One of the issues raised by these results, according to Douglass and Knox, concerns "the origin of the required negative feedback."  With respect to this question, they report that "negative feedback processes have been proposed involving cirrus clouds (Lindzen et al., 2001)," and that "Sassen (1992) reports that cirrus clouds were produced during the Mt. Pinatubo event."  In addition, they note that the adaptive infrared iris concept of Lindzen et al. "yields a negative feedback factor of -1.1, which is well within the error estimate of the feedback found by us."  They also note that the short intrinsic response time they derived (6.8 1.5 months) "confirms suggestions of Lindzen and Giannitsis (1998, 2002) that a low sensitivity and small lifetime are more appropriate" than the "long response times and positive feedback" that are characteristic of the reigning climate paradigm.

Clearly, there still remain some significant uncertainties and disagreements about the climatic effects of volcanic eruptions, just as there remain significant uncertainties and disagreements about their biological implications (see Volcanic Eruptions (Biological Impact) in our Subject Index).

References
Briffa, K.R., Jones, P.D., Schweingruber, F.H. and Osborn, T.J.  1998.  Influence of volcanic eruptions on Northern Hemisphere summer temperature over the past 600 years.  Nature 393: 450-454.

Douglass, D.H. and Knox, R.S.  2005.  Climate forcing by the volcanic eruption of Mount Pinatubo.  Geophysical Research Letters 32: 10.1029/2004GL022119.

Hyde, W.T. and Crowley, T.J.  2000.  Probability of future climatically significant volcanic eruptions.  Journal of Climate 13: 1445-1450.

Lindzen, R.S., Chou, M.-D. and Hou, A.Y.  2001.  Does the earth have an adaptive infrared iris?  Bulletin of the American Meteorological Society 82: 417-432.

Lindzen, R.S. and Giannitsis, C.  1998.  On the climatic implications of volcanic cooling.  Journal of Geophysical Research 103: 5929-5941.

Lindzen, R.S. and Giannitsis, C.  2002.  Reconciling observations of global temperature change.  Geophysical Research Letters 29: 10.1029/2001GL014074.

Sadler, J.P. and Grattan, J.P.  1999.  Volcanoes as agents of past environmental change.  Global and Planetary Change 21: 181-196.

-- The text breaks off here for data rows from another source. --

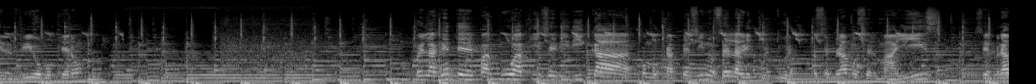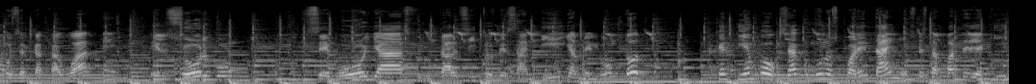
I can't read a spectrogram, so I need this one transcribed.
el río Boquerón. Pues la gente de Pacú aquí se dedica como campesinos a la agricultura. Sembramos el maíz, sembramos el cacahuate, el sorgo, cebollas, frutalcitos de sandía, melón, todo. Aquel tiempo, o sea, como unos 40 años, esta parte de aquí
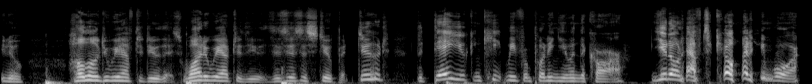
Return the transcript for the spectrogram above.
you know, how long do we have to do this? Why do we have to do this? This is stupid. Dude, the day you can keep me from putting you in the car, you don't have to go anymore.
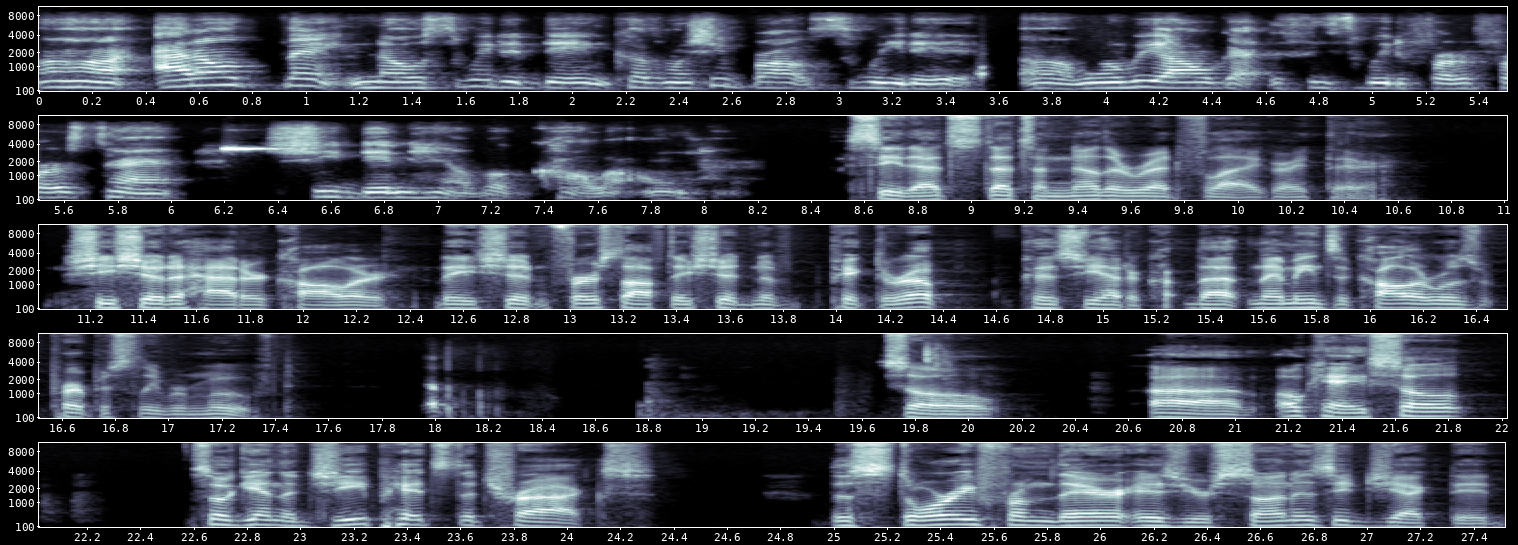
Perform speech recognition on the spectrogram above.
Uh, huh. I don't think no, Sweetie didn't, because when she brought Sweetie, uh, when we all got to see Sweetie for the first time, she didn't have a collar on her. See, that's that's another red flag right there. She should have had her collar. They shouldn't. First off, they shouldn't have picked her up because she had a that. That means the collar was purposely removed. Yep. So, uh, okay, so so again, the jeep hits the tracks. The story from there is your son is ejected.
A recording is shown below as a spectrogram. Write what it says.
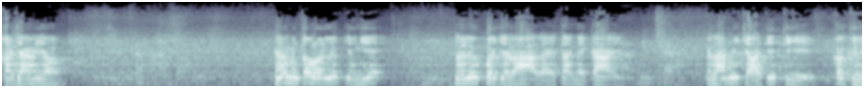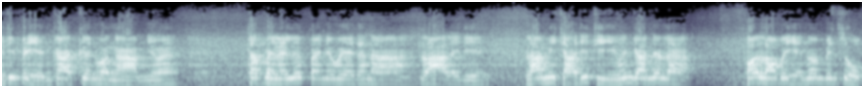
เข้าใจไหมโยมนั้นมันต้องระลึกอย่างนี้ระลึกเพื่อจะละอะไรถ้าในกายละมิจฉาทิฏฐิก็คือที่ไปเห็นคาดเคลื่อนว่างามใช่ไหม ถ้าไประลึกไปในเวทนาละอะไรดีละมิจฉาทิฏฐิเหมือนกันนั่นแหละ เพราะเราไปเห็นว่ามันเป็นสุข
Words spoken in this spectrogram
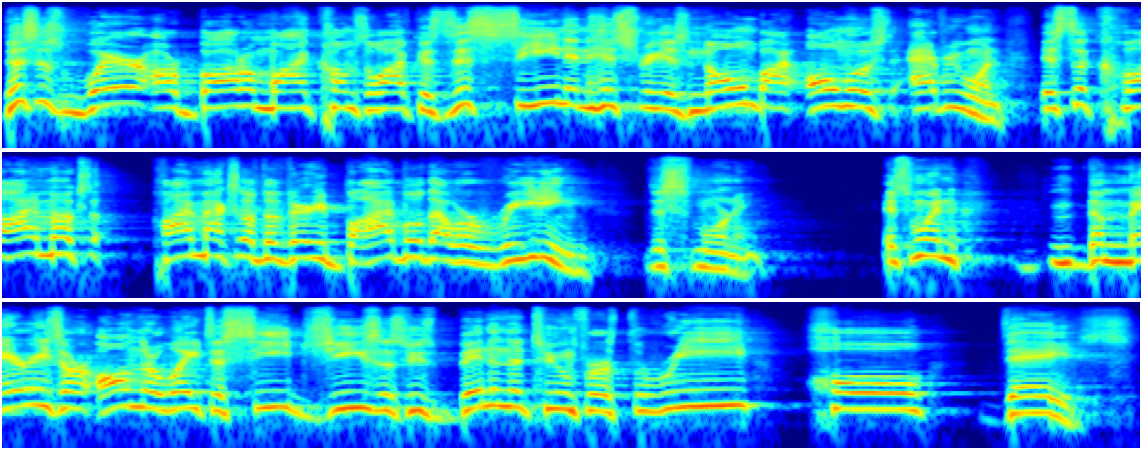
This is where our bottom line comes alive because this scene in history is known by almost everyone. It's the climax, climax of the very Bible that we're reading this morning. It's when the Marys are on their way to see Jesus, who's been in the tomb for three whole days.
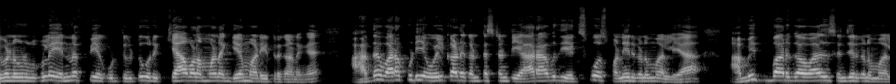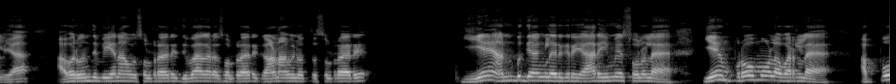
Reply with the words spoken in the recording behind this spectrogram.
இவனுங்களுக்குள்ளே என்எஃபியை கொடுத்துக்கிட்டு ஒரு கேவலமான கேம் ஆடிட்டு இருக்கானுங்க. அதை வரக்கூடிய ஒயில் கார்டு கண்டஸ்டன்ட் யாராவது எக்ஸ்போஸ் பண்ணியிருக்கணுமா இல்லையா? அமித் பார்காவாவது செஞ்சிருக்கணுமா இல்லையா? அவர் வந்து வியனாவை சொல்றாரு, திவாகரை சொல்றாரு, கானாவினத்தை சொல்கிறாரு சொல்றாரு. ஏன் அன்பு கேங்கில் இருக்கிற யாரையுமே சொல்லலை ஏன் ப்ரோமோவில் வரல? அப்போ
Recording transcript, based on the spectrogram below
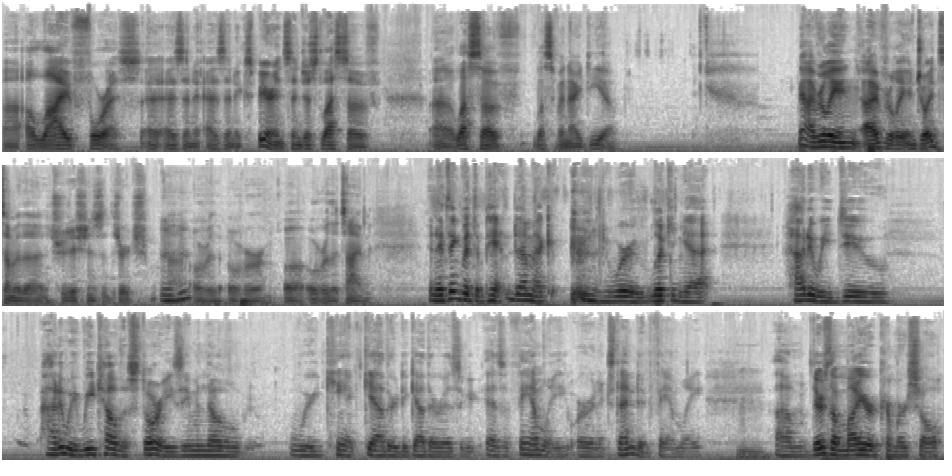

Sassen, K.  1992.  Evidence for liquid-phase cirrus cloud formation from volcanic aerosols: Climate indications.  Science 257: 516-519.

Last updated 8 June 2005